Here we go again, or at least here I go again. Wanna come along? The ride is said to be mighty fun. Or is it funny? I always get those two words confused. Some things are fun and some are funny, that much I understand. But it puzzles me when something is fun AND funny. Or funny AND fun. I can’t handle it. Give me one or give me the other but spare me both, at least at the same time in the same room with the same people. Which would I rather, you ask. Fun? Or funny? Well, fun is fun and there are those who would say that funny is funny, no doubt about it, so I guess it comes down to the way you were raised. Now I grew up in the Eisenhower 50s and back then, fun was out, a no-no, taboo, nix-nix (thank you, Carl!). Funny was OK though.
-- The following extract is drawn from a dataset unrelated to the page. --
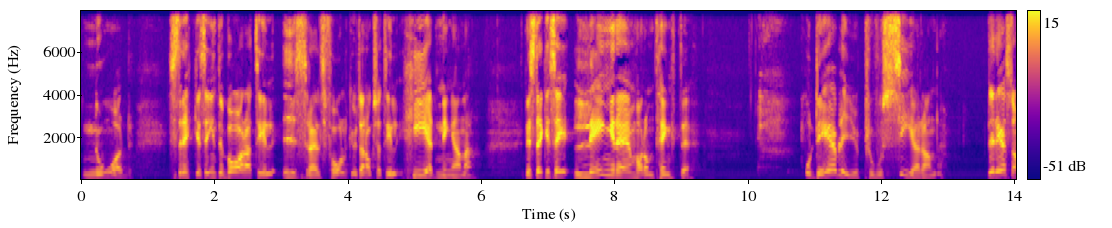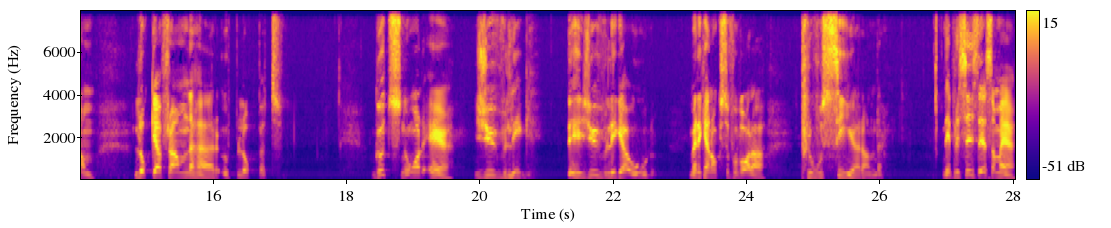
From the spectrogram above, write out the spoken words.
nåd sträcker sig inte bara till Israels folk utan också till hedningarna. Det sträcker sig längre än vad de tänkte. Och det blir ju provocerande. Det är det som lockar fram det här upploppet. Guds nåd är ljuvlig. Det är ljuvliga ord, men det kan också få vara provocerande. Det är precis det som är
We had Uncle Milty (funny), Sid Caesar (funny), Oswald the Rabbit funny books (obviously funny—the name says it all), and Studebakers (funny). But fun? None. Well, maybe if you were a Yankee fan (I was) you could have some fun. They won every game they played between 1949 and 1956, including all the World Series and even the all-star games. I guess I’d have to say I had some fun in between all the funny.
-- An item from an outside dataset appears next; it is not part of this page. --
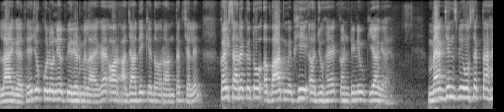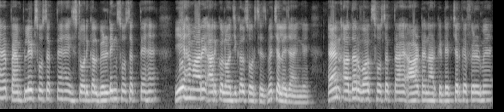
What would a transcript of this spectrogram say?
लाए गए थे, जो कॉलोनियल पीरियड में लाए गए और आज़ादी के दौरान तक चले। कई सारे के तो बाद में भी जो है कंटिन्यू किया गया है। मैगजीन्स भी हो सकता है पैम्पलेट्स हो सकते हैं हिस्टोरिकल बिल्डिंग्स हो सकते हैं, ये हमारे आर्कोलॉजिकल सोर्सेज में चले जाएँगे। एंड अदर वर्क्स हो सकता है आर्ट एंड आर्किटेक्चर के फ़ील्ड में,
Those of you brought up in the 60s have a different slant. You remember it as a period of fun, but not funny. Vietnam wasn’t funny. The Freedom Rides weren’t funny, the assassinations weren’t funny, Kent State wasn’t funny, LBJ wasn’t funny, Richard Nixon wasn’t funny, Chicago in the summer of 1968 wasn’t funny. But fun? Ahhhh, that’s different! Dope was fun. Free Love was fun (and free!). Led Zeppelin was fun. Being a hippie was fun. Protesting was fun. Tie dye was fun. Shaking up the establishment, that was real fun.

But fun and funny? Together? Nah.

And, speaking of fun and funny . . .

A couple more ‘toonicons and it’s ‘bye till next week.

Flying Saucers

May 8, 2011

One of the things I liked to do when I was doing grad work at the UW was to spend time in the periodicals section looking at old magazines. On one occasion I sat down with the first edition of Galaxy Magazine, one of several sci-fi magazines published at the time. Inside was notice of a contest the magazine was running, a Flying Saucer contest. Readers were asked to submit a 200-word essay explaining their theory of flying saucers. Forty prizes were offered, some of them, well,  strange, to say the least. The contest closed October 31st, 1950. I checked every issue for the remainder of 1950, all of 1951 and all of 1952 but, sadly, no winners were ever announced. It would have been entertaining to have read the essays. In any case, here is the original announcement of the contest, along with the list of prizes. Also, a couple of links to Buchanan and Goodman’s 1956 novelty recording of  “The Flying Saucers – Parts 1 & 2” as well as their follow-up, “Buchanan and Goodman on Trial.” Enjoy.                                                                                                                                                                                                                                                                                Dave  

 Here are the links to the Flying Saucer songs. B&G recorded the Flying Saucers in 1956 and it rose to #3 on the charts. They were subsequently sued by 30 record companies for interspersing snippets of many songs (without permission) throughout the recording. The judge, however, ruled that their work was a “burlesque,” making it a new work of their own. Following that ruling, B & G wrote and recorded Buchanan and Goodman on Trial. (You may have to copy and paste—the links aren’t active in preview but may be in the post.  Heard from a reader that both links take you to the B&G on Trial. Try copying and pasting the first link.)

And finally for this week, something new: ‘Toonicons. I was going thru my handwritten journal of many years ago and came across these little cartoons I’d made. The concept may not be original but I’ve never seen these before so I can at least claim to have done this independently. Here are a couple.

Till next week . . .